Wednesday, December 24th, 2008


While there still is no official announcement, Granite Gear and their partner Montgomery Marketing Inc have announced that they have captured at least some of the SOCOM Pack program. Two packs were out for competition and they have won the Patrol Pack category with their 2400 cubic inch Raid pack and they will begin manufacturing within 60 days.

Mystery Ranch, long thought to be the leader in the large Recce Ruck category has won and will be offering a custom design based on their internal frame technology.

Congratulations to both Granite Tactical and Mystery Ranch!
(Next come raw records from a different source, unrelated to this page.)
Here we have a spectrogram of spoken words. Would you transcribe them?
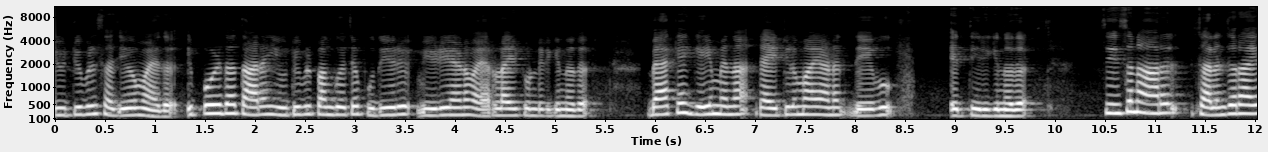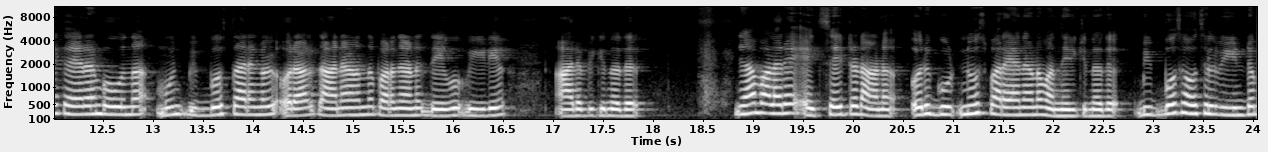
യൂട്യൂബിൽ സജീവമായത്. ഇപ്പോഴത്തെ താരം യൂട്യൂബിൽ പങ്കുവച്ച പുതിയൊരു വീഡിയോയാണ് വൈറലായിക്കൊണ്ടിരിക്കുന്നത്. ബാക്ക് എ ഗെയിം എന്ന ടൈറ്റിലുമായാണ് ദേവു എത്തിയിരിക്കുന്നത്. സീസൺ ആറിൽ ചലഞ്ചറായി കയറാൻ പോകുന്ന മുൻ ബിഗ് ബോസ് താരങ്ങളിൽ ഒരാൾ താനാണെന്ന് പറഞ്ഞാണ് ദേവു വീഡിയോ ആരംഭിക്കുന്നത്. ഞാൻ വളരെ എക്സൈറ്റഡ് ആണ്. ഒരു ഗുഡ് ന്യൂസ് പറയാനാണ് വന്നിരിക്കുന്നത്. ബിഗ് ബോസ് ഹൗസിൽ വീണ്ടും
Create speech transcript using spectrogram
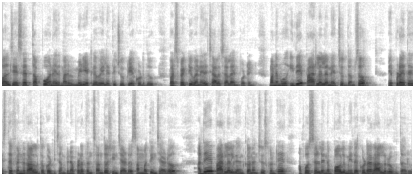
వాళ్ళు చేసే తప్పు అనేది మనం ఇమ్మీడియట్గా వేలెత్తి చూపించకూడదు పర్స్పెక్టివ్ అనేది చాలా చాలా ఇంపార్టెంట్ మనము ఇదే ప్యారలల్ అనేది చూద్దాం. సో ఎప్పుడైతే స్టెఫెన్ రాళ్ళతో కొట్టి చంపినప్పుడు అతను సంతోషించాడో సమ్మతించాడో అదే ప్యారలల్ కనుక మనం చూసుకుంటే అపోసల్డైన పౌలు మీద కూడా రాళ్ళు రువ్వుతారు.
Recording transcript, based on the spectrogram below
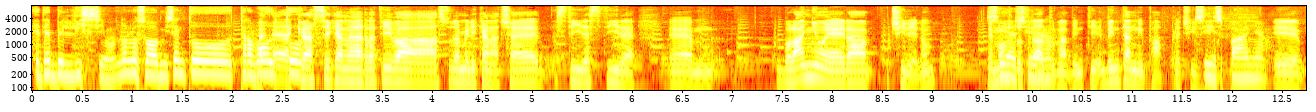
ed è bellissimo. Non lo so, mi sento Beh, è travolto. la classica narrativa sudamericana, c'è stile stile. Ehm, Bolagno era cileno. È Sì, morto tra l'altro una venti- 20 anni fa, preciso. Sì, in Spagna. e,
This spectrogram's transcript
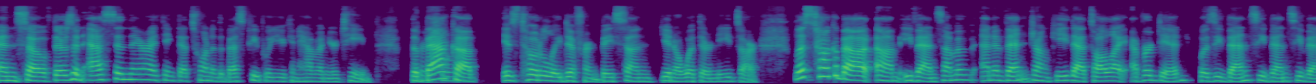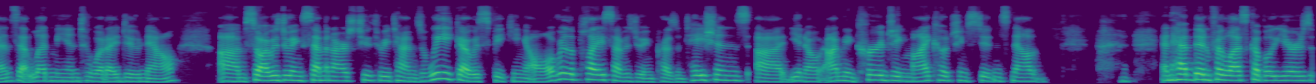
And so if there's an S in there, I think that's one of the best people you can have on your team. The For backup, sure is totally different based on you know what their needs are. Let's talk about um, events. I'm a, an event junkie. That's all i ever did was events events events that led me into what i do now. Um, so i was doing seminars two three times a week. I was speaking all over the place. I was doing presentations. Uh, you know i'm encouraging my coaching students now and have been for the last couple of years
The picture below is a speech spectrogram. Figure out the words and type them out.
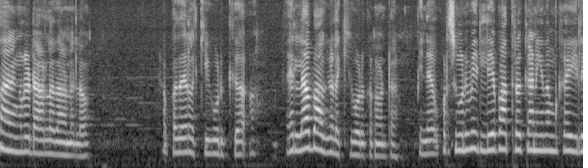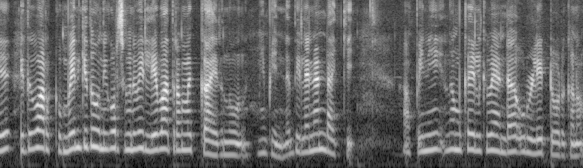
സാധനങ്ങൾ ഇടാനുള്ളതാണല്ലോ. അപ്പോൾ അത് ഇളക്കി കൊടുക്കുക. എല്ലാ ഭാഗവും ഇളക്കി കൊടുക്കണം കേട്ടോ. പിന്നെ കുറച്ചും കൂടി വലിയ പാത്രമൊക്കെ ആണെങ്കിൽ നമുക്ക് അതിൽ ഇത് വറക്കുമ്പോൾ എനിക്ക് തോന്നി കുറച്ചും കൂടി വലിയ പാത്രം വെക്കായിരുന്നു. പിന്നെ ഇതിൽ തന്നെ ഉണ്ടാക്കി. അപ്പം ഇനി നമുക്ക് അതിലേക്ക് വേണ്ട ഉള്ളി ഇട്ട് കൊടുക്കണം.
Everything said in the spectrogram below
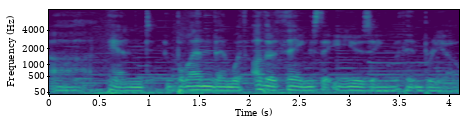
uh, and blend them with other things that you're using within Breeio.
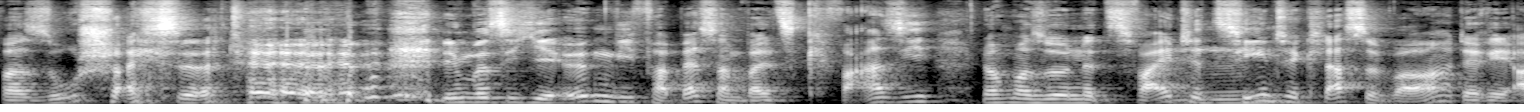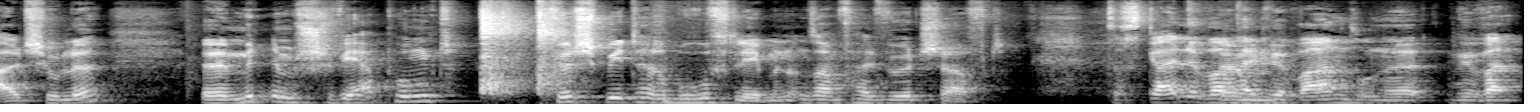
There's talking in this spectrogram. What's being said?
war so scheiße, den muss ich hier irgendwie verbessern, weil es quasi nochmal so eine zweite, zehnte Klasse war, der Realschule, äh, mit einem Schwerpunkt fürs spätere Berufsleben, in unserem Fall Wirtschaft. Das Geile war halt, Ähm. wir waren so eine, wir waren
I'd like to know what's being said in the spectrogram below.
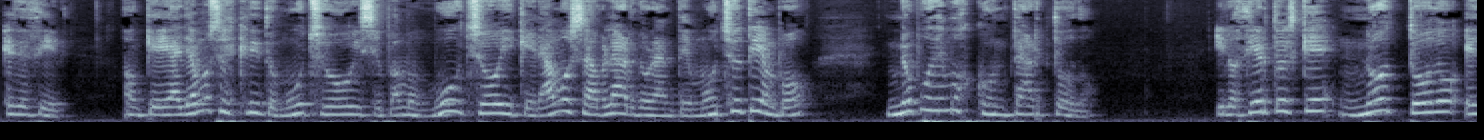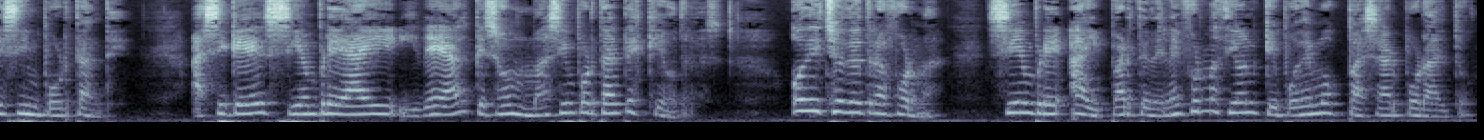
Es decir, aunque hayamos escrito mucho y sepamos mucho y queramos hablar durante mucho tiempo, no podemos contar todo. Y lo cierto es que no todo es importante. Así que siempre hay ideas que son más importantes que otras. O dicho de otra forma, siempre hay parte de la información que podemos pasar por alto.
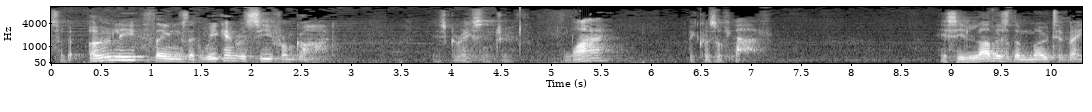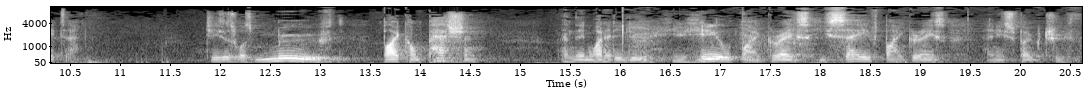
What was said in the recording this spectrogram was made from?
So the only things that we can receive from God is grace and truth. Why? Because of love. You see, love is the motivator. Jesus was moved by compassion and then what did he do? He healed by grace, he saved by grace, and he spoke truth.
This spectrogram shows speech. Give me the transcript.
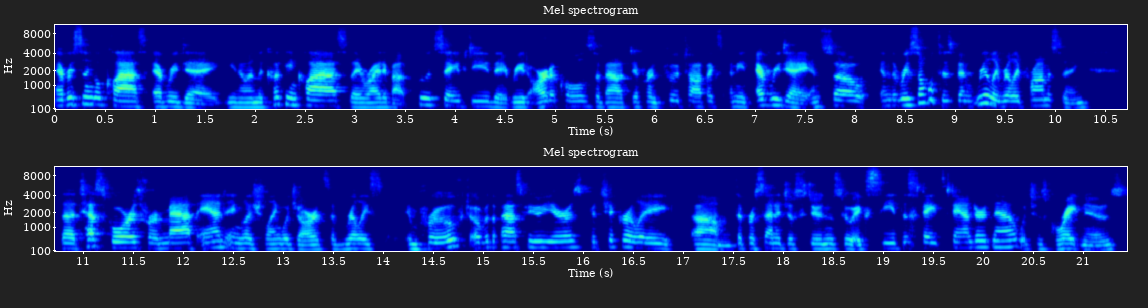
Every single class every day you know in the cooking class they write about food safety they read articles about different food topics i mean every day. And so and the result has been really really promising. The test scores for math and english language arts have really improved over the past few years particularly um, the percentage of students who exceed the state standard now which is great news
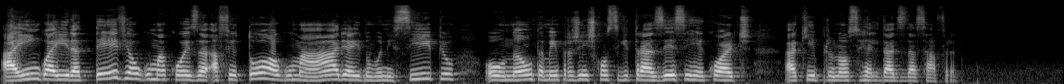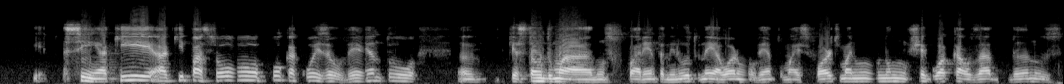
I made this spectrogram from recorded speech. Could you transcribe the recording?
aí em Guaíra teve alguma coisa, afetou alguma área aí no município ou não, também para a gente conseguir trazer esse recorte aqui para o nosso Realidades da Safra? Sim, aqui, aqui passou pouca coisa, o vento questão de uma, uns 40 minutos, meia hora, um vento mais forte, mas não, não chegou a causar danos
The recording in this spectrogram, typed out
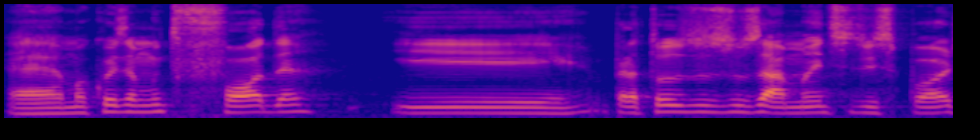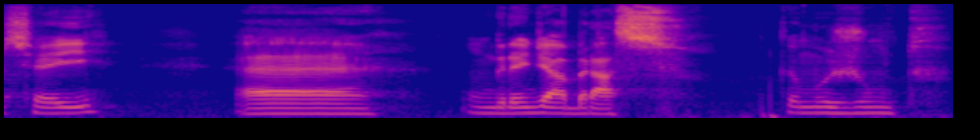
É uma coisa muito foda e para todos os amantes do esporte aí, é um grande abraço. Tamo junto.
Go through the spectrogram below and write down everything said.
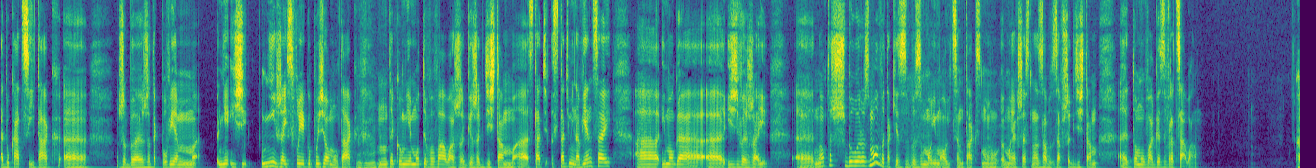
edukacji, tak, żeby, że tak powiem, nie iść niżej swojego poziomu, tak? Mhm. Mm, tylko mnie motywowała, że, że gdzieś tam e, stać, stać mi na więcej a, i mogę e, iść wyżej. E, no też były rozmowy takie z, z moim ojcem, tak? Z moją, moja chrzestna za, zawsze gdzieś tam tą uwagę zwracała. A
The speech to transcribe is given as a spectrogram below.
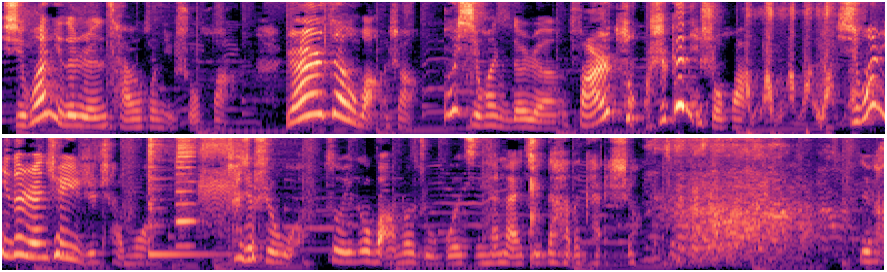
喜欢你的人才会和你说话。然而，在网上，不喜欢你的人反而总是跟你说话，喜欢你的人却一直沉默。这就是我作为一个网络主播几年来最大的感受，对吧？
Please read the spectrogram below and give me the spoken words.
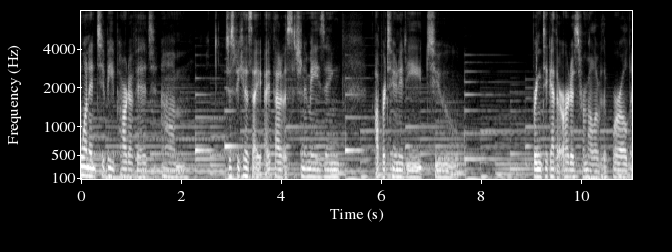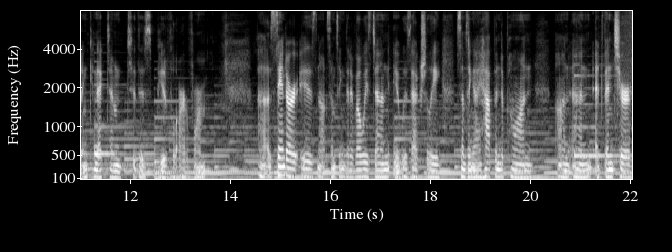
wanted to be part of it um, just because I, I thought it was such an amazing opportunity to bring together artists from all over the world and connect them to this beautiful art form. Uh, sand art is not something that I've always done. It was actually something I happened upon on an adventure.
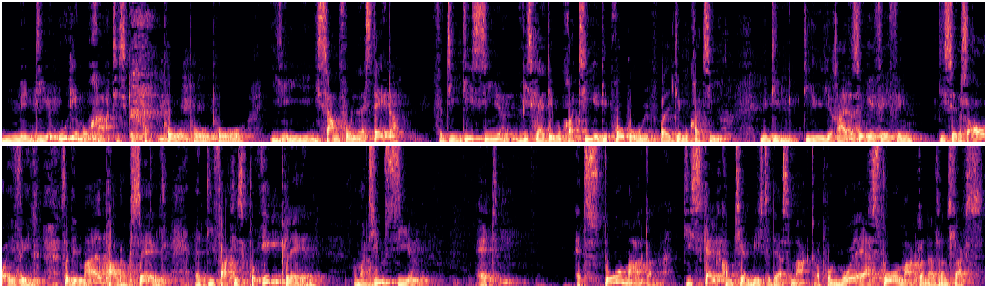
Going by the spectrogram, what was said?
Men de er udemokratiske på, på, på, på, i, i, i samfundet af stater. Fordi de siger, at vi skal have demokrati, og de prøver på at udbrede demokrati. Men de, de retter sig ikke FN. De sætter sig over FN. Så det er meget paradoxalt, at de faktisk på et plan, og Martinus siger, at at stormagterne, de skal komme til at miste deres magt. Og på en måde er stormagterne altså en slags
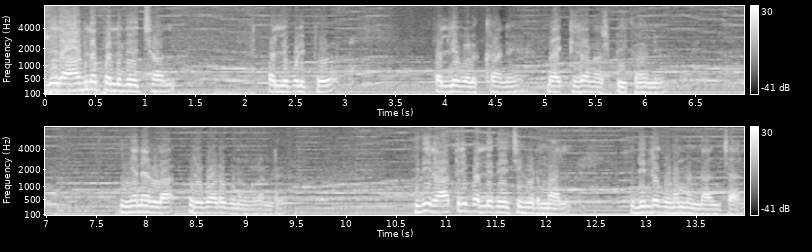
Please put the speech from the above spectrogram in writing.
ഇത് രാവിലെ പല്ല് തേച്ചാൽ പല്ല് പുളിപ്പ് പല്ല് വെളുക്കാൻ ബാക്ടീരിയ നശിപ്പിക്കാൻ ഇങ്ങനെയുള്ള ഒരുപാട് ഗുണങ്ങളുണ്ട്. ഇത് രാത്രി പല്ല് തേച്ച് കിടന്നാൽ ഇതിന്റെ ഗുണം എന്താണെന്ന് വെച്ചാൽ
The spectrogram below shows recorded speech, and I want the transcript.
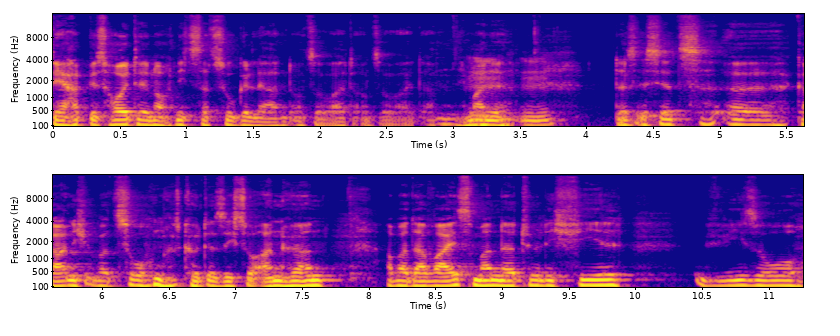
der hat bis heute noch nichts dazugelernt und so weiter und so weiter. Ich meine, mhm. mhm. das ist jetzt äh, gar nicht überzogen, das könnte sich so anhören, aber da weiß man natürlich viel, wie so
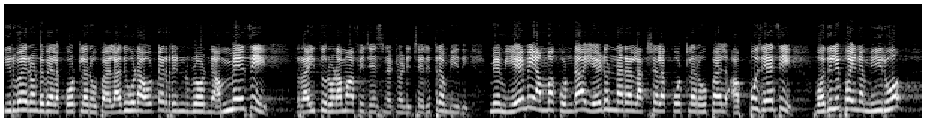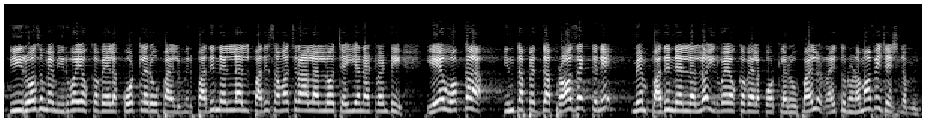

The Granite Tactical Gear line is currently available from Extreme Outfitters. Mystery Ranch information can be accessed here.

Picture from Extreme Outfitters.

– Soldier Systems

USMC ILBE Detachable Platform Chest Rig

Thursday, December 18th, 2008


The Marine Corps is working on a specialized detachable chest rig for armor vehicle crewmen to be used as a quick-attach/detach capability for ILBE pouches.

The Detachable Platform Chest Rig will integrate with the Modular Tactical Vest (MTV) or recently fielded Scalable Plate Carrier (SPC). Vehicle space constraints make it difficult for mounted crewmen to perform their mission while wearing pouches attached to their armor carrier. They require a slick chest area but once they exit the vehicle need a means to rapidly integrate ammunition and other critical equipment to their armor.

As envisioned, the chest rig is a two piece design consisting of a vest foundation piece and removable pouch attachment system. The vest foundation piece will be affixed to the MTV/ SPC and serve as the base for the pouch attachment piece. The pouch attachment piece will hold the required pouches and be stored in the vehicle during normal vehicle operations. The pouch attachment piece will essentially snap into place once the crewman dismounts.

Planned fielding is currently just over 6000 systems but if the rig shows utility expect to see it adopted by other service components.

– Soldier Systems